▶ [Work order]: Write out all the material verbatim, line by line.

======== Source records ========

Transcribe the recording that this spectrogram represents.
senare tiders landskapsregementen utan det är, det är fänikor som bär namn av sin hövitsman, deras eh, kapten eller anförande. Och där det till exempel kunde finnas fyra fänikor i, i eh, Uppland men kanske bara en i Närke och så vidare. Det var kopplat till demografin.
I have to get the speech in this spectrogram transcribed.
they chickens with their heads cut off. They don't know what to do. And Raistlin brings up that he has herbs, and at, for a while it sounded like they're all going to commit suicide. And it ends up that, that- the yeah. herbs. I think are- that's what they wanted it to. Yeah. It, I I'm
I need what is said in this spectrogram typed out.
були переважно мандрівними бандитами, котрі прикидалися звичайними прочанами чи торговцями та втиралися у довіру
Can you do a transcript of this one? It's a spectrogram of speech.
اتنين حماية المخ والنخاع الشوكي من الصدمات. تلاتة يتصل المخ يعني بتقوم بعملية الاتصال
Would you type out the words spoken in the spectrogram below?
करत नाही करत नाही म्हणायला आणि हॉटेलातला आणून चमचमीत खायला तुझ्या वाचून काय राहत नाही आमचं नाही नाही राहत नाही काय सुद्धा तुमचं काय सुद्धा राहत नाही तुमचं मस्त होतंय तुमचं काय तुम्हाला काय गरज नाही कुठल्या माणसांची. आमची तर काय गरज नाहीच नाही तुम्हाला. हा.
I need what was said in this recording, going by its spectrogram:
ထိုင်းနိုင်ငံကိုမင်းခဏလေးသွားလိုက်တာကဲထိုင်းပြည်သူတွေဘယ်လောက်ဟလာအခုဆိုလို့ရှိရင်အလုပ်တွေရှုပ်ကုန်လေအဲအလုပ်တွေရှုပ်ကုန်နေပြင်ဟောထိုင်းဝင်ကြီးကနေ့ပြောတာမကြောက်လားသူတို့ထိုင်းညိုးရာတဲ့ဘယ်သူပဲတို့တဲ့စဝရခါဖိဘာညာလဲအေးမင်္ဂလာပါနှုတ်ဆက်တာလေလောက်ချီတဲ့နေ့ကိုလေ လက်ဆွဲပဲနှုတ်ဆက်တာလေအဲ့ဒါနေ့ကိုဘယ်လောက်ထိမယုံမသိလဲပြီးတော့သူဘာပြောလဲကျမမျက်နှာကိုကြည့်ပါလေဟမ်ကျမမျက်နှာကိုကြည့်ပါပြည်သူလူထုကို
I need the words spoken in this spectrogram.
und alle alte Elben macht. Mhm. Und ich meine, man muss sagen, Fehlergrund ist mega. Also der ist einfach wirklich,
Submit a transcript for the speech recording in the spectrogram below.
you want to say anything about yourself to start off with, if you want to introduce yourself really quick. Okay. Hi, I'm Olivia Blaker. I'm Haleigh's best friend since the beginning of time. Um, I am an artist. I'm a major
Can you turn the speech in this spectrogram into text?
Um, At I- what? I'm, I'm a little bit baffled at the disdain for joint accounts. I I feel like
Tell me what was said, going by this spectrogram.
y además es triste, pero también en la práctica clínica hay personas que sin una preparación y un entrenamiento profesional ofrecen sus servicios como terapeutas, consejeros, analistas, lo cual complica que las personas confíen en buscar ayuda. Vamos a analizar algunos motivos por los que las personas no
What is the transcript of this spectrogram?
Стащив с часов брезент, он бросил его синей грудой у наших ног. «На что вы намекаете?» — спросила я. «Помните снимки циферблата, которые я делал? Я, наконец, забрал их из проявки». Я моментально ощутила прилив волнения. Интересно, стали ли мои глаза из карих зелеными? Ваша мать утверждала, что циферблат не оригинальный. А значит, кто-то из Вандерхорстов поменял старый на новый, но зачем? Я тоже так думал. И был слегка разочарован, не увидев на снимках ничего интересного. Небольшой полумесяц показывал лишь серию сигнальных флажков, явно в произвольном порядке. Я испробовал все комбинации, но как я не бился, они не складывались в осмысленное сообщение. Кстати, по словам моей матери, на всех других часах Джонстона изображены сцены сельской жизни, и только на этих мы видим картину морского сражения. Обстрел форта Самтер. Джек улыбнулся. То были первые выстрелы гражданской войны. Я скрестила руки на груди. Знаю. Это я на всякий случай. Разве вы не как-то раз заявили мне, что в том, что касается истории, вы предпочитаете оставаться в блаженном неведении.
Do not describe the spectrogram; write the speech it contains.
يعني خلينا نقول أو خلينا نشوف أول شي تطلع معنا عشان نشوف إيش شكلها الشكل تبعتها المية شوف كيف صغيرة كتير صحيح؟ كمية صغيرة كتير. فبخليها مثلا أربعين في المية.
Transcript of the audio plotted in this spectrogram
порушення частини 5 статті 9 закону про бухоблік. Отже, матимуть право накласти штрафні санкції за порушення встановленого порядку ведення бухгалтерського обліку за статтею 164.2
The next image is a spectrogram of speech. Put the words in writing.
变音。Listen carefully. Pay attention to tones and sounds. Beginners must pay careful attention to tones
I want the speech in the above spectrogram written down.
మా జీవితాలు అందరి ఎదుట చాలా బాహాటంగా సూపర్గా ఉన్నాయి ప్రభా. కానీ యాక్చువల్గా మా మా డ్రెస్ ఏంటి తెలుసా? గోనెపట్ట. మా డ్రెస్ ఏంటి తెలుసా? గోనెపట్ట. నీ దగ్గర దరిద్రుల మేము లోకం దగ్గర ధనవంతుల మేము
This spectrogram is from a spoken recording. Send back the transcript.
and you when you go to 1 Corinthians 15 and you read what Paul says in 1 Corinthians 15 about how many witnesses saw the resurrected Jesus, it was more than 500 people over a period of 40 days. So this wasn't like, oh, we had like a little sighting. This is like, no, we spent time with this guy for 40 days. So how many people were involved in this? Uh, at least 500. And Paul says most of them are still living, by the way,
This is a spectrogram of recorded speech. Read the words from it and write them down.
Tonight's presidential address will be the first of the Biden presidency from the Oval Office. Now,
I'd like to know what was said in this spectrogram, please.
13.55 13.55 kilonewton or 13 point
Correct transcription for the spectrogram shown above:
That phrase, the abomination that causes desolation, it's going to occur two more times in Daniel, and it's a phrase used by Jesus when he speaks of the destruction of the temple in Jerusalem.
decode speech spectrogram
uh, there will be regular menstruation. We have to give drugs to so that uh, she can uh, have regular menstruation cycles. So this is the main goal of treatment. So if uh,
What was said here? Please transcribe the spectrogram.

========

▶ [Solution]:
Transcribe the recording that this spectrogram represents.
senare tiders landskapsregementen utan det är, det är fänikor som bär namn av sin hövitsman, deras eh, kapten eller anförande. Och där det till exempel kunde finnas fyra fänikor i, i eh, Uppland men kanske bara en i Närke och så vidare. Det var kopplat till demografin.
I have to get the speech in this spectrogram transcribed.
they chickens with their heads cut off. They don't know what to do. And Raistlin brings up that he has herbs, and at, for a while it sounded like they're all going to commit suicide. And it ends up that, that- the yeah. herbs. I think are- that's what they wanted it to. Yeah. It, I I'm
I need what is said in this spectrogram typed out.
були переважно мандрівними бандитами, котрі прикидалися звичайними прочанами чи торговцями та втиралися у довіру
Can you do a transcript of this one? It's a spectrogram of speech.
اتنين حماية المخ والنخاع الشوكي من الصدمات. تلاتة يتصل المخ يعني بتقوم بعملية الاتصال
Would you type out the words spoken in the spectrogram below?
करत नाही करत नाही म्हणायला आणि हॉटेलातला आणून चमचमीत खायला तुझ्या वाचून काय राहत नाही आमचं नाही नाही राहत नाही काय सुद्धा तुमचं काय सुद्धा राहत नाही तुमचं मस्त होतंय तुमचं काय तुम्हाला काय गरज नाही कुठल्या माणसांची. आमची तर काय गरज नाहीच नाही तुम्हाला. हा.
I need what was said in this recording, going by its spectrogram:
ထိုင်းနိုင်ငံကိုမင်းခဏလေးသွားလိုက်တာကဲထိုင်းပြည်သူတွေဘယ်လောက်ဟလာအခုဆိုလို့ရှိရင်အလုပ်တွေရှုပ်ကုန်လေအဲအလုပ်တွေရှုပ်ကုန်နေပြင်ဟောထိုင်းဝင်ကြီးကနေ့ပြောတာမကြောက်လားသူတို့ထိုင်းညိုးရာတဲ့ဘယ်သူပဲတို့တဲ့စဝရခါဖိဘာညာလဲအေးမင်္ဂလာပါနှုတ်ဆက်တာလေလောက်ချီတဲ့နေ့ကိုလေ လက်ဆွဲပဲနှုတ်ဆက်တာလေအဲ့ဒါနေ့ကိုဘယ်လောက်ထိမယုံမသိလဲပြီးတော့သူဘာပြောလဲကျမမျက်နှာကိုကြည့်ပါလေဟမ်ကျမမျက်နှာကိုကြည့်ပါပြည်သူလူထုကို
I need the words spoken in this spectrogram.
und alle alte Elben macht. Mhm. Und ich meine, man muss sagen, Fehlergrund ist mega. Also der ist einfach wirklich,
Submit a transcript for the speech recording in the spectrogram below.
you want to say anything about yourself to start off with, if you want to introduce yourself really quick. Okay. Hi, I'm Olivia Blaker. I'm Haleigh's best friend since the beginning of time. Um, I am an artist. I'm a major
Can you turn the speech in this spectrogram into text?
Um, At I- what? I'm, I'm a little bit baffled at the disdain for joint accounts. I I feel like
Tell me what was said, going by this spectrogram.
y además es triste, pero también en la práctica clínica hay personas que sin una preparación y un entrenamiento profesional ofrecen sus servicios como terapeutas, consejeros, analistas, lo cual complica que las personas confíen en buscar ayuda. Vamos a analizar algunos motivos por los que las personas no
What is the transcript of this spectrogram?
Стащив с часов брезент, он бросил его синей грудой у наших ног. «На что вы намекаете?» — спросила я. «Помните снимки циферблата, которые я делал? Я, наконец, забрал их из проявки». Я моментально ощутила прилив волнения. Интересно, стали ли мои глаза из карих зелеными? Ваша мать утверждала, что циферблат не оригинальный. А значит, кто-то из Вандерхорстов поменял старый на новый, но зачем? Я тоже так думал. И был слегка разочарован, не увидев на снимках ничего интересного. Небольшой полумесяц показывал лишь серию сигнальных флажков, явно в произвольном порядке. Я испробовал все комбинации, но как я не бился, они не складывались в осмысленное сообщение. Кстати, по словам моей матери, на всех других часах Джонстона изображены сцены сельской жизни, и только на этих мы видим картину морского сражения. Обстрел форта Самтер. Джек улыбнулся. То были первые выстрелы гражданской войны. Я скрестила руки на груди. Знаю. Это я на всякий случай. Разве вы не как-то раз заявили мне, что в том, что касается истории, вы предпочитаете оставаться в блаженном неведении.
Do not describe the spectrogram; write the speech it contains.
يعني خلينا نقول أو خلينا نشوف أول شي تطلع معنا عشان نشوف إيش شكلها الشكل تبعتها المية شوف كيف صغيرة كتير صحيح؟ كمية صغيرة كتير. فبخليها مثلا أربعين في المية.
Transcript of the audio plotted in this spectrogram
порушення частини 5 статті 9 закону про бухоблік. Отже, матимуть право накласти штрафні санкції за порушення встановленого порядку ведення бухгалтерського обліку за статтею 164.2
The next image is a spectrogram of speech. Put the words in writing.
变音。Listen carefully. Pay attention to tones and sounds. Beginners must pay careful attention to tones
I want the speech in the above spectrogram written down.
మా జీవితాలు అందరి ఎదుట చాలా బాహాటంగా సూపర్గా ఉన్నాయి ప్రభా. కానీ యాక్చువల్గా మా మా డ్రెస్ ఏంటి తెలుసా? గోనెపట్ట. మా డ్రెస్ ఏంటి తెలుసా? గోనెపట్ట. నీ దగ్గర దరిద్రుల మేము లోకం దగ్గర ధనవంతుల మేము
This spectrogram is from a spoken recording. Send back the transcript.
and you when you go to 1 Corinthians 15 and you read what Paul says in 1 Corinthians 15 about how many witnesses saw the resurrected Jesus, it was more than 500 people over a period of 40 days. So this wasn't like, oh, we had like a little sighting. This is like, no, we spent time with this guy for 40 days. So how many people were involved in this? Uh, at least 500. And Paul says most of them are still living, by the way,
This is a spectrogram of recorded speech. Read the words from it and write them down.
Tonight's presidential address will be the first of the Biden presidency from the Oval Office. Now,
I'd like to know what was said in this spectrogram, please.
13.55 13.55 kilonewton or 13 point
Correct transcription for the spectrogram shown above:
That phrase, the abomination that causes desolation, it's going to occur two more times in Daniel, and it's a phrase used by Jesus when he speaks of the destruction of the temple in Jerusalem.
decode speech spectrogram
uh, there will be regular menstruation. We have to give drugs to so that uh, she can uh, have regular menstruation cycles. So this is the main goal of treatment. So if uh,
What was said here? Please transcribe the spectrogram.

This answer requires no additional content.